Chair Force Engineer

Sunday, November 04, 2007

The Long March to a Chinese EELV

Last week, the China Academy of Launch Vehicle Technology (CALT) announced that its Long March 5 family of rockets will make its maiden flight in 2013. The Long March 5 family is roughly equivalent to America's Atlas V and Delta IV, or Russia's Angara family.

The proponents of the belief that China will beat the US to the moon generally don't address the long pole in the tent for a Chinese lunar mission: the launch vehicle. The current Long March 2 relies on the same hypergolic propulsion technologies as the old Titan II, and has similar performance to Soyuz (and the base variants of the EELV's.) In order to fly to the moon, China's propulsion technology will have to take "one giant leap" forward.

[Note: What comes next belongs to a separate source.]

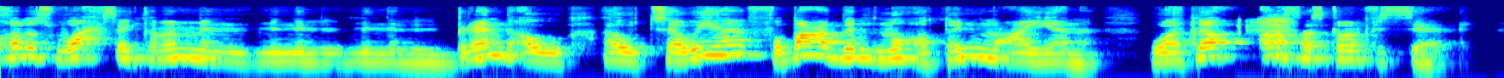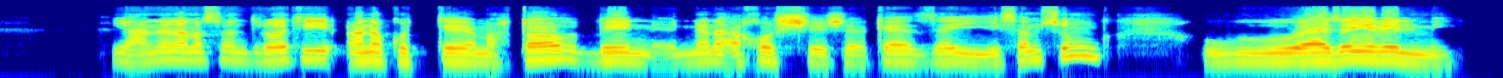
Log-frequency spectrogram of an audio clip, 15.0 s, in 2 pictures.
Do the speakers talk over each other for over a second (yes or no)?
no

A new family of EELV-class rockets is important to China's future space ambitions, but it's still a long ways away from a manned lunar capability. While China hasn't made any comments in this direction, I would suspect that the first Long March 5, in 2013, will be similar in performance to the baseline Delta IV Medium or Atlas V 401. It took two years for the US to progress from the first baseline EELV flight to the first Heavy EELV flight, and I would suspect that the same would be true for China. So let's assume that, by 2015, China has a launcher that can put 25 metric tons in low earth orbit. That's still a far cry from a lunar-capable booster that can put 100+ metric tons in low earth orbit.

Even if China works all the bugs out of the new boosters by 2015, it's still an open question of how they will be used. The heaviest version of the Long March 5 could be used to launch space station modules, but it could also be used to launch two satellites to geosynchronous orbit. (Given the commercial viability of Chinese launchers, I think the latter is more likely.) The 3.35-meter version of the Long March 5 could replace the Long March 2F for manned Shenzhou launches, but there are no publicized plans to do so.

Long March 5 will be launched from Wenchang Space Center on Hainan Island. The choice of launch site is highly advantageous. It will have a sea port that will accept the barges which carry Long March 5 booster cores. It's close to the equator, which will allow for more payload to orbit. I would also suspect that it will allow for highly-inlined orbits by launching to the southeast (a launch to the southwest would carry the launch vehicle over Southeast Asia, so it looks unlikely.)

In short, the Long March 5 family of launchers is a major step forward for China's space program. However, it's unlikely that the Long March 5 program will enable manned lunar landings, and it's uncertain at this point what role (if any) it will play in China's manned space plans.